The EU Parliament made it clear that what has remained the same in Zimbabwe is the disdain for human life and opposition suggesting that the AU be added as a topic of discussion at the next meeting of the EU executive body.
It hopes Mnangagwa’s government; security services and State institutions will respect democratic rules and protect “civilians from arbitrary detention is the duty of the new leadership in Zimbabwe”.
MEPs felt Mnangagwa is “betraying his promises to create a new Zimbabwe”.
Despite their colleagues condemning the excessive violence and intimidation by the Zimbabwean authorities, calling for the immediate release of all detainees, extension of the individual financial and travel restrictions associated with the human rights infringements, they are supportive of an inclusive national dialogue that can produce a roadmap to genuine economic, political and electoral reforms.
The EU Parliament is willing to help the country in its reform process.
Surely, the EU has learned the important lesson, not to be isolated; it is difficult to have weight in the trajectory the world is governing. It must be more policy creative on Zimbabwe.
Democratic and peaceful process to a solution
The eventuality of sustainable, transparent, inclusive change in Zimbabwe must be linked to its structural reform agenda.
For a peaceful outcome of the crisis, an enabling environment needs to be created for dialogue by a neutral mediator, with credibility agreed to by all stakeholders, with no military escalated deployments around the country; the military must be pulled out of all civilian spaces and life.
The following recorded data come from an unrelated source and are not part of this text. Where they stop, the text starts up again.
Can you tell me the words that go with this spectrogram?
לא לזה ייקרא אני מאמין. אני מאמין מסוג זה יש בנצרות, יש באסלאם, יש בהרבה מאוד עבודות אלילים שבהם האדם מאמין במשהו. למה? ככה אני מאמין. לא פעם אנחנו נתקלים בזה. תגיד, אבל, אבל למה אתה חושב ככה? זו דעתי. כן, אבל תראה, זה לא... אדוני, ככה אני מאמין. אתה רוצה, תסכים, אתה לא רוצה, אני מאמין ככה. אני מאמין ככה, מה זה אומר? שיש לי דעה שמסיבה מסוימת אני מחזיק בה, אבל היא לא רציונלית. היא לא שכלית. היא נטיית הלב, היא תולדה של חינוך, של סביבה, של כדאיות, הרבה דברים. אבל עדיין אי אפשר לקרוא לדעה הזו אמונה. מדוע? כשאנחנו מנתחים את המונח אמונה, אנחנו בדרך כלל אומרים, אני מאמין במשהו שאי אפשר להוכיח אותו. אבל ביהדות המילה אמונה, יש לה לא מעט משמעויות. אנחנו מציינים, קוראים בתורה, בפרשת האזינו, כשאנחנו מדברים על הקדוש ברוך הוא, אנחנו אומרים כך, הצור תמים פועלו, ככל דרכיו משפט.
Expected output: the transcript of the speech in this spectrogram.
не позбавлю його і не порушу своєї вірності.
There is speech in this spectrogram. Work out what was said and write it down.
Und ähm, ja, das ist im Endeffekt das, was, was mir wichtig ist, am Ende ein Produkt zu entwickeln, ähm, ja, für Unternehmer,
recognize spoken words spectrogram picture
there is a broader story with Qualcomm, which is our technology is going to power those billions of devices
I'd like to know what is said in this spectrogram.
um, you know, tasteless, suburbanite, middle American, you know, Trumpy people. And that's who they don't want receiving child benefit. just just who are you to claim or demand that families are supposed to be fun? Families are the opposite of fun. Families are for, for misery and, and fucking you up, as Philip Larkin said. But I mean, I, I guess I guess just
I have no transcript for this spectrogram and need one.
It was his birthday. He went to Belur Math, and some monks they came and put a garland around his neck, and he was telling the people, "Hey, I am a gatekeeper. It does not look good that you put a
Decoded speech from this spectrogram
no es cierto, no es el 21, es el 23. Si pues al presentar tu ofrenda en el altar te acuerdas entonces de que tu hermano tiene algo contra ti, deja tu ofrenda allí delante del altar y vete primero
For far too long the people of Zimbabwe have suffered and everyone has a duty now to work towards peace and security in the country. The country needs to return to normalcy, decency, civility and build a thriving democracy.
As the EU upholds its common values, so must Zimbabwe affirm its common future. Without this national effort, normalcy is still a long way off.
Whatever happens in Zimbabwe, or does not, it will reverberate far beyond its borders to its regional neighbours.
It is a vital lesson.
Pearl Matibe has geographic expertise on US foreign policy, think tank impact, strategy and public policy issues. You may follow her on Twitter: @PearlMatibe